phenomena that affect the Earth’s environment. The imager was developed, tested, and calibrated by NASA’s Marshall Space Flight Center in Huntsville, Ala., in conjunction with the NASA Goddard Space Flight Center in Greenbelt, Md., NOAA, and the Air Force. The imager instrument consists of a telescope assembly with a 6.3-inch (16-centimeter) diameter grazing incidence mirror and a detector system. Incoming X-rays graze the mirror's surface at very shallow angles and are brought to a focus on the detector system. As long as the grazing angles are very shallow, about one degree, the X-rays do not penetrate the surface but are reflected, just like visible light. The detector system contains a micro-channel plate which converts the X-rays to visible light which is then recorded

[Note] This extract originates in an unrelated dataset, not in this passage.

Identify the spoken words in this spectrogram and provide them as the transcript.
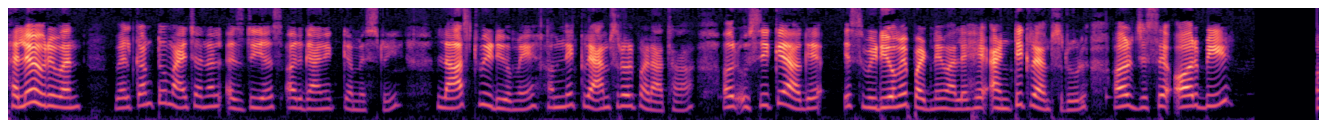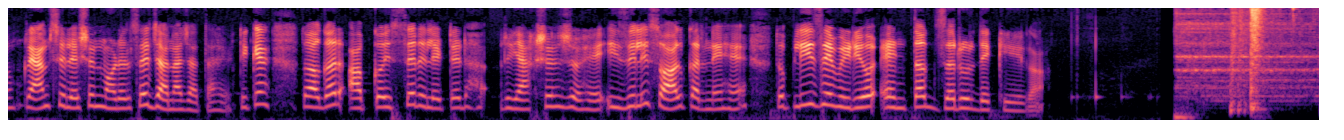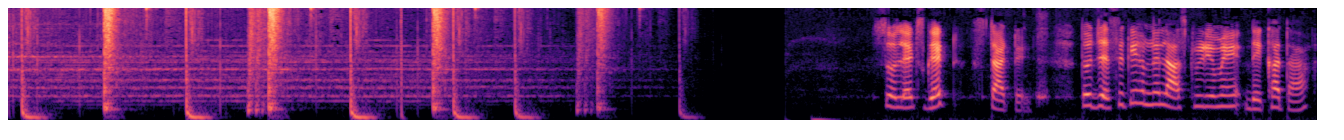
Hello everyone welcome to my channel S D S organic chemistry last video में हमने cramps rule पढ़ा था और उसी के आगे इस वीडियो में पढ़ने वाले हैं एंटी क्रैम्स रूल और जिसे और भी क्रैम्स रिलेशन मॉडल से जाना जाता है, ठीक है? तो अगर आपको इससे रिलेटेड रिएक्शंस जो है इजीली सॉल्व करने हैं तो प्लीज़ ये वीडियो एंड तक ज़रूर देखिएगा। सो लेट्स गेट स्टार्टेड तो जैसे कि हमने लास्ट वीडियो में देखा था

GOES M Solar X-Ray Imager Telescope

using a CCD camera. Resulting data is electronically packaged for transfer to NOAA ground stations in Suitland, Md., and Boulder, Colo. The images are processed and distributed to space weather forecast centers by the NOAA Space Environment Center in Boulder. The images are made immediately available to the public via the World Wide Web by the NOAA National Geophysical Data Center, also in Boulder. The imager will provide continuous, near realtime observation of the Sun’s corona, acquiring a full-disk image every minute. The images cover a 42 arc-minute field of view with five arc-second pixels. The Sun, as viewed from Earth, is approximately 32 arcminutes in diameter. By recording solar images every minute, NOAA observers will be able to detect and locate the occurrence of solar flares. This is the name given to the explosive releases of vast amounts of magnetic energy in the solar atmosphere. Since scientists are not yet able to predict the occurrence, magnitude or location of solar flares, it is necessary to continually observe the Sun to know when they are happening. When a flare erupts, it throws out large clouds of ionized, or electrically charged, gas. A small

fraction of the cloud is very energetic and can reach the Earth within a few minutes to hours of the flare being observed. These energetic particles pose a hazard to both astronauts and spacecraft. Coronal mass ejections, which are often associated with flares, take several days to reach the Earth. Fast, powerful ejections give rise to geomagnetic storms, which can disrupt radio transmissions and induce large currents in power transmission lines and oil pipelines. They have resulted in large-scale failures of the North American power grid and greatly increased pipeline erosion. SXI also will monitor coronal holes -- persistent sources of high-speed solar wind. As the Sun rotates every 27 days, these sources spray across the Earth like a lawn sprinkler and cause recurring geomagnetic storms. The first Solar X-Ray Imager instrument is scheduled for launch on NOAA’s GOES-M weather satellite. GOES stands for Geostationary Operational Environmental Satellite. That name refers to the fact that the satellites are “parked” in a geostationary orbit, 22,300 miles (35,890 kilometers) above the Earth's equator. The orbital velocity of these satellites matches the Earth's rotation, so they remain in the same position in the sky.